A well-produced periodic disturbance (vocal sound originating in the larynx) contains not only the fundamental frequency (the pitch being sung), but also a series of harmonic overtones above it. In other words, a number of different frequencies are present in the sound, although the fundamental pitch is the one chiefly recognised by the human ear. The complex shape of the vocal tract resonator causes some of these frequencies to be amplified, because the vocal tract has been adjusted to resonate at those frequencies (like a complicated beer bottle). Other frequencies are reduced in volume due to lack of resonance.

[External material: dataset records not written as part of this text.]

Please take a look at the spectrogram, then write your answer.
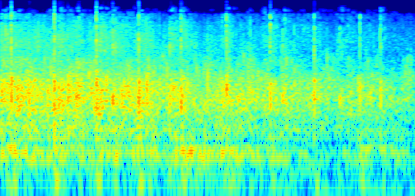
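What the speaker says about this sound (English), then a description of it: "Applause." A crowd applauds steadily and loudly at a gathering where scientists reach a consensus on a mission tour, dense clapping filling the whole moment without pause.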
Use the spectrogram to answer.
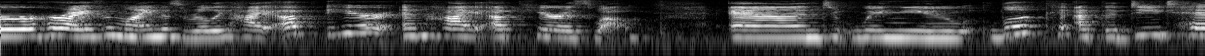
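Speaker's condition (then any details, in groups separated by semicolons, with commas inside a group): No condition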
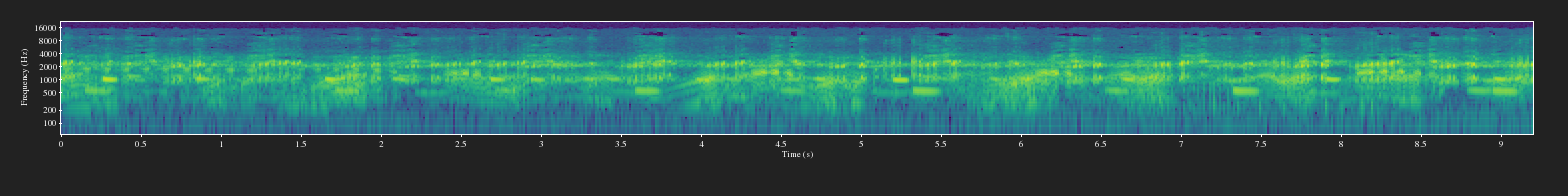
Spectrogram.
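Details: Many frogs croak together in a steady chorus, harsh pulsed calls overlapping with short clear tonal notes repeated at irregular intervals throughout.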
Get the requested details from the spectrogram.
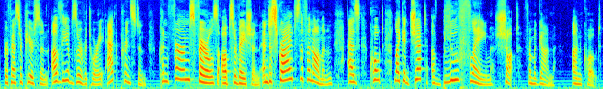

The sound which we hear outside has been filtered in this way so that some frequencies are stronger than others, and whether we hear an 'oo' or an 'ee' depends upon which frequencies have been become dominant.

If the frequencies which are being amplified, or resonated, are reasonable balanced between high and low frequencies, the sound will have a combination of dark and bright qualities (the Italian chiaroscuro), and be pleasing to the ear. An imbalance will cause the sound to be either too dark or too bright. Thus resonance determines the overall quality of the voice sound, as well as the vowel sounds.

Resonance also affects sound production. If the resonator is correctly adjusted for the vowel, pitch and dynamic (volume), then producing the sound is relatively easy. The vowel sounds correct, and a rich, beautiful tone can be obtained. If the resonator is adjusted for some other set of frequencies, the vowel sound will be incorrect, and producing the sound will be hard work, or perhaps even impossible. Having to work too hard to produce a sound results in a forced, shouty tone, and is stressful on the instrument. Continued singing in this manner may eventually cause damage.

How do I teach resonance?

By example, feedback and correction. A resonant sound is louder, richer, easier to produce and altogether more satisfying to the singer (and the teacher), so there is never any absence of motivation. As the principles are understood and the singer improves the control of the resonator, optimal coordination between support, phonation and resonance can be approached. The mirror, the video camera, the taping of lessons are indispensible.